Pull Out Of Hole is another crucial stage for coring. The pull out of hole can have a negative impact on core quality if not done correctly. A pull out of hole schedule should be devised as part of the coring programme and must be followed. The tripping times given in the programmen are slip to slip and the pull should be constant not a quick pull and then wait.

If the POOH rates are not followed correctly then the gas expansion can cause some serious damage to the core:

  • Fluid and gas expansion – as the pressure reduces as the core comes to surface gas and fluid expansion can cause serious damage to the core and its properties. Rapid gas expansion can cause structural damage to the core, seriously affecting the data obtained from the core, potential invalidating it.

  • Gas expansion also results in oil shrinkage, oil and water expulsion, extruded core and deeper fluid invasion.

  • This damage can be mitigated by following the correct pull out rates, as well use the use of pressure vented inner barrels.

 

Surface Handling and Processing

 

In a lot of ways the greatest risks to core quality occur once the core is on surface.

  • Separation of inner tubes – Torque induced damage.can be mitigated by use of a non-rotation breakout system.

  • Laydown of core barrels - Flexing can induces fractures. This is mitigated by use of Core Laydown Cradles.

  • Transfer of core– This can be mitigated by using a spreader beam to fully support the core during lifting operations.

  • Cutting the core - Core can be damaged during the cutting process this is mitigated by the use of a band saw.

  • Core Handling – Special attention should be taken by personnel handling core. Poor core handling can seriously damage core.

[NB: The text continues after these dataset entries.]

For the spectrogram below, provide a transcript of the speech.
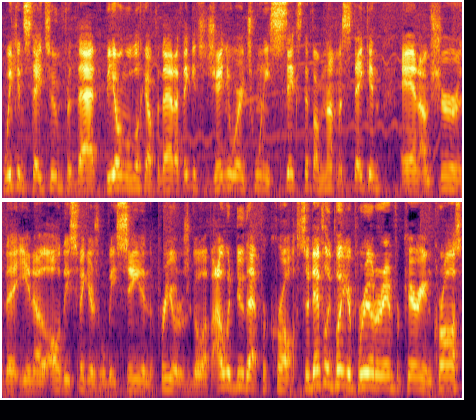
we can stay tuned for that. Be on the lookout for that. I think it's January 26th, if I'm not mistaken, and I'm sure that, you know, all these figures will be seen and the pre-orders go up. I would do that for Kross. So definitely put your pre-order in for Karrion Kross.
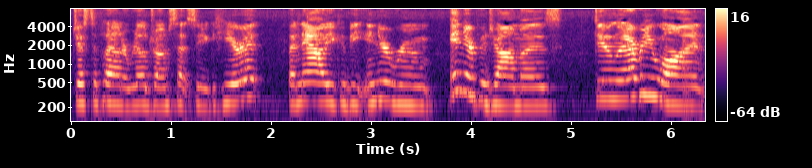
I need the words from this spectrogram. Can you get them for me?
just to play on a real drum set so you could hear it. But now you could be in your room, in your pajamas, doing whatever you want,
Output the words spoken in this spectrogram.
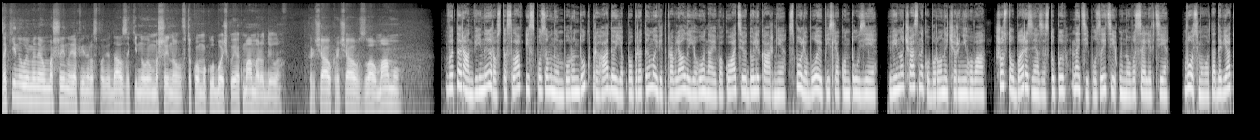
Закинули мене в машину, як він розповідав, закинули в машину в такому клубочку, як мама родила. Кричав, кричав, звав маму. Ветеран війни Ростислав із позивним Бурундук пригадує, як побратими відправляли його на евакуацію до лікарні з поля бою після контузії. Він учасник оборони Чернігова. 6 березня заступив на ці позиції у Новоселівці. 8 та 9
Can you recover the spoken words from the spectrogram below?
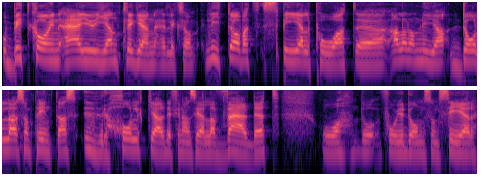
Och bitcoin är ju egentligen eh, liksom lite av ett spel på att eh, alla de nya dollar som printas urholkar det finansiella värdet. Och då får ju de som ser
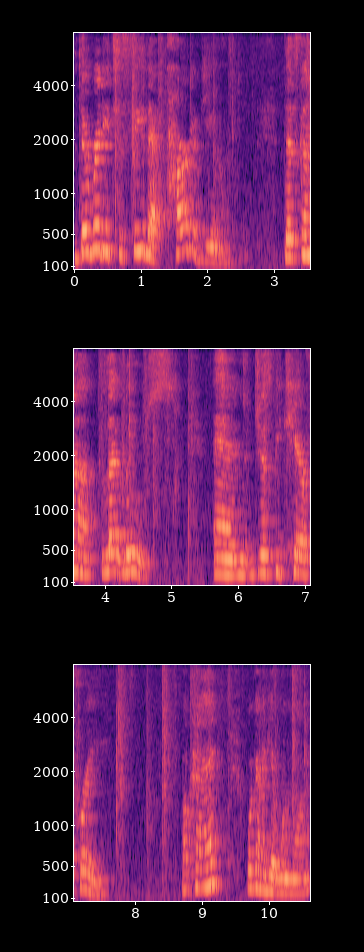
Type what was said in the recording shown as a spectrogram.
they're ready to see that part of you that's going to let loose and just be carefree. Okay? We're going to get one more.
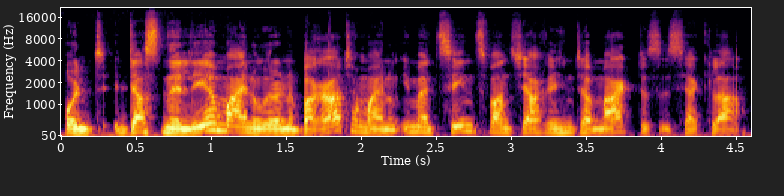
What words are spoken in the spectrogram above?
Und dass eine Lehrmeinung oder eine Beratermeinung immer 10, 20 Jahre hinter Markt ist, ist ja klar.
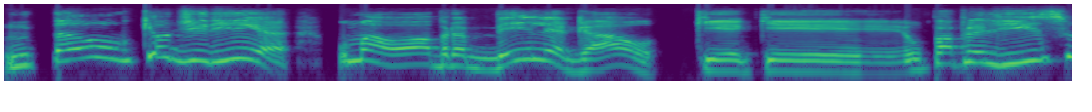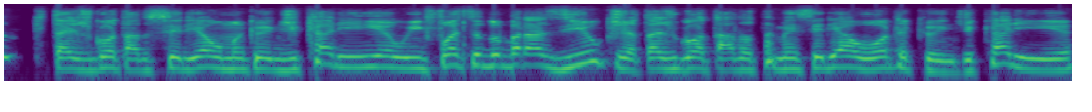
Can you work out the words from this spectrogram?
então, o que eu diria? Uma obra bem legal que, que o próprio Elísio, que está esgotado, seria uma que eu indicaria. O Infância do Brasil, que já está esgotado, também seria outra que eu indicaria.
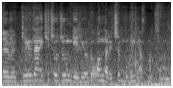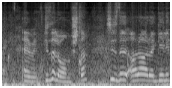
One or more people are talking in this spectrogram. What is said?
Evet. Geriden iki çocuğum geliyordu. Onlar için bunu yapmak zorundaydım. Evet, güzel olmuş da. Siz de ara ara gelip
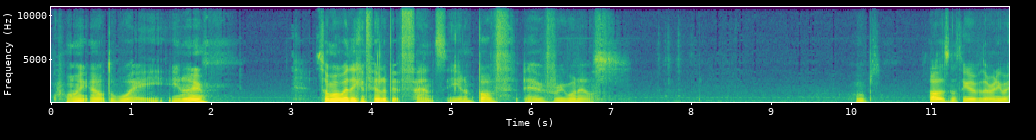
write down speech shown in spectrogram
quite out the way, you know? Somewhere where they can feel a bit fancy and above everyone else. Oops. Oh, there's nothing over there anyway.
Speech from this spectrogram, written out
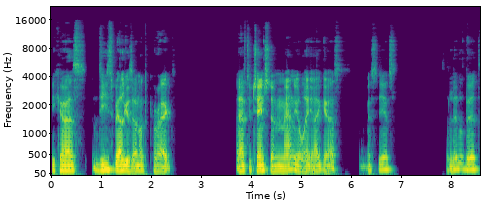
because these values are not correct. I have to change them manually, I guess. Let me see, it's a little bit.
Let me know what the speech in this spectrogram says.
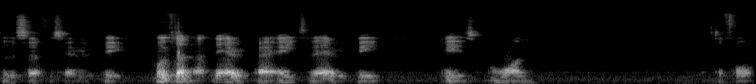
to the surface area of B. Well, we've done that. The area a to the area of b is 1 to 4.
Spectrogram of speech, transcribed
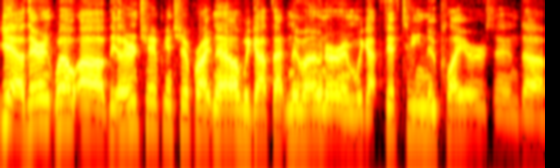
Yeah, they're in, well, uh, they're in championship right now. We got that new owner, and we got 15 new players, and uh,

  • Core Shipping – Shipping of the core is a risk business. Impacts during lifting operations can induce fractures, as can shocks during road freight. In order to minimise risks during shipping the core should be stabilised at the rigsite. It should then be packed into specially designed shipping containers that protect the core during transit. A shock monitor can also be used to monitor the core during transit to record the time and degree of impact of shocks. This data can be used to identify areas where the chain of custody needs to be tightened up.

 

Care needs to be taken at every stage of the coring process. If the core is damaged then it can dramatically affect the quality of the data obtained during the analysis programme. This in turn can have dramatic effects on the viability of a well and eventually this can have serious financial implications, as can be seen on the following page.